There is general agreement that low heart rate variability is an unfavorable prognostic marker for cardiovascular diseases, such as diabetic autonomic neuropathy, hypertension, myocardial infarction, and heart failure (18, 22, 27, 29, 47a). Heart rate variability (variance of R-R intervals) was reduced in patients with mild hypertension (29) compared with normal values (1,134 ± 202 vs. 3,466 ± 1,018 ms2) provided by the Task Force (47a). In the rat model of myocardial infarction-induced congestive heart failure, Francis and colleagues (18) reported loss of spontaneous heart rate variability 6 wk after coronary artery ligation. Interestingly, reduced heart rate variability was also observed in a rat model of depression that is based on chronic (4 wk) mild stress application (22). Because depression is an independent risk factor for coronary artery disease, this finding may realistically model a human disease process. The reduction in heart rate variability was abolished by β-adrenergic receptor blockade, indicating that the reduced heart rate variability in this model of depression is related to elevated cardiac sympathetic tone (22).

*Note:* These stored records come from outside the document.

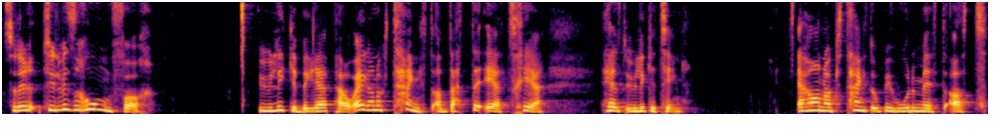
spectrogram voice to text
Så det er tydeligvis rom for ulike begrep her. Og jeg har nok tenkt at dette er tre helt ulike ting. Jeg har nok tenkt oppi hodet mitt at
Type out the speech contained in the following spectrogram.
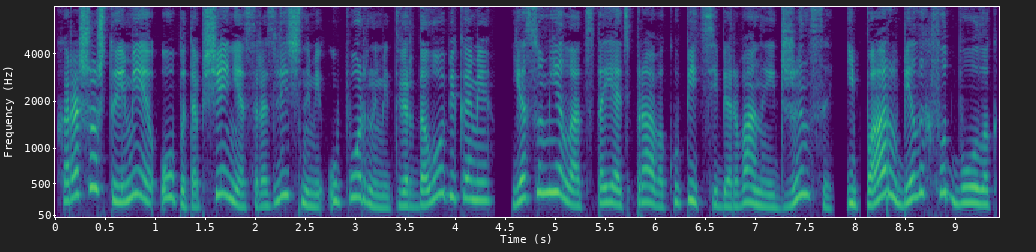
Хорошо, что, имея опыт общения с различными упорными твердолобиками, я сумела отстоять право купить себе рваные джинсы и пару белых футболок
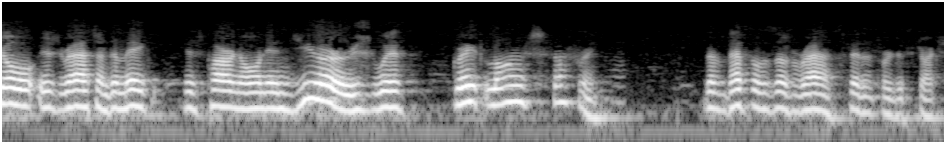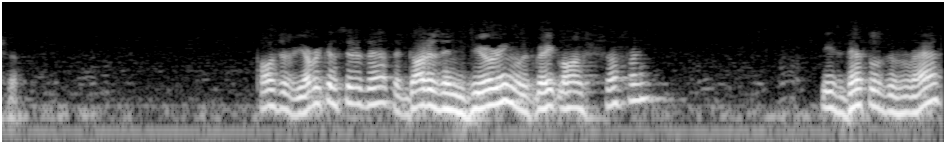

In summary, heart rate variability is generated by multiple factors not exclusively limited to the autonomic nervous system. Specific frequency components of heart rate variability mirror acute perturbations of the autonomic nervous system but do not always reflect autonomic nervous system activity. Simple statistics of heart rate variability, such as the standard deviation of R-R intervals in the ECG, can reliably predict the prognosis of cardiovascular diseases.
I thank Dr. R. McAllen for critically reviewing the manuscript.
- Copyright © 2003 the American Physiological Society